(Dataset records):
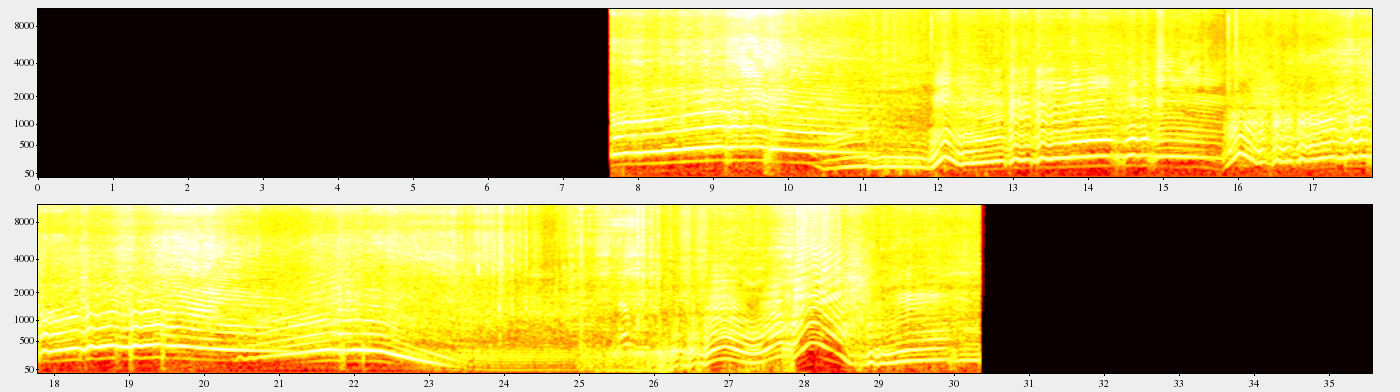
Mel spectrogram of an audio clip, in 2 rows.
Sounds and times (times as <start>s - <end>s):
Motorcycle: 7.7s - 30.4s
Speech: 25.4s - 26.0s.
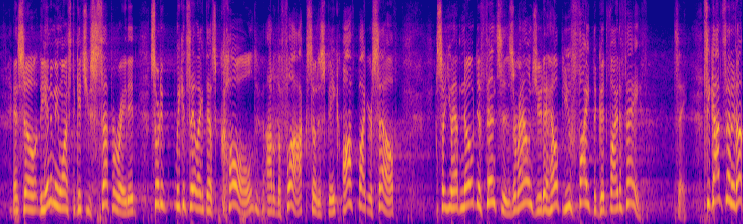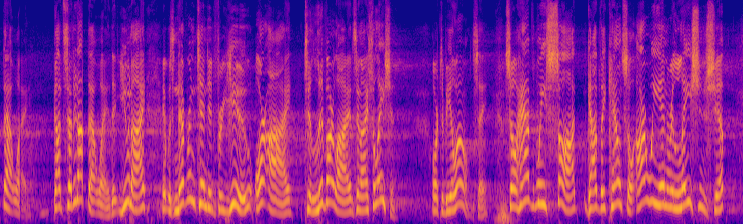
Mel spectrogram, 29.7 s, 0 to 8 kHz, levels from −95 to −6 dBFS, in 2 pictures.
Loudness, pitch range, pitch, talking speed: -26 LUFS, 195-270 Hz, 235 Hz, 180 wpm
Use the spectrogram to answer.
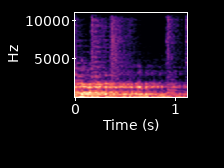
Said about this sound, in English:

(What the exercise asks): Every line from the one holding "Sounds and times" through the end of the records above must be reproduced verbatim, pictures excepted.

(Answer box):
Sounds and times (times as <start>s - <end>s):
Motorcycle: 7.7s - 30.4s
Speech: 25.4s - 26.0s.
Mel spectrogram, 29.7 s, 0 to 8 kHz, levels from −95 to −6 dBFS, in 2 pictures.
Loudness, pitch range, pitch, talking speed: -26 LUFS, 195-270 Hz, 235 Hz, 180 wpm
Use the spectrogram to answer.
Said about this sound, in English:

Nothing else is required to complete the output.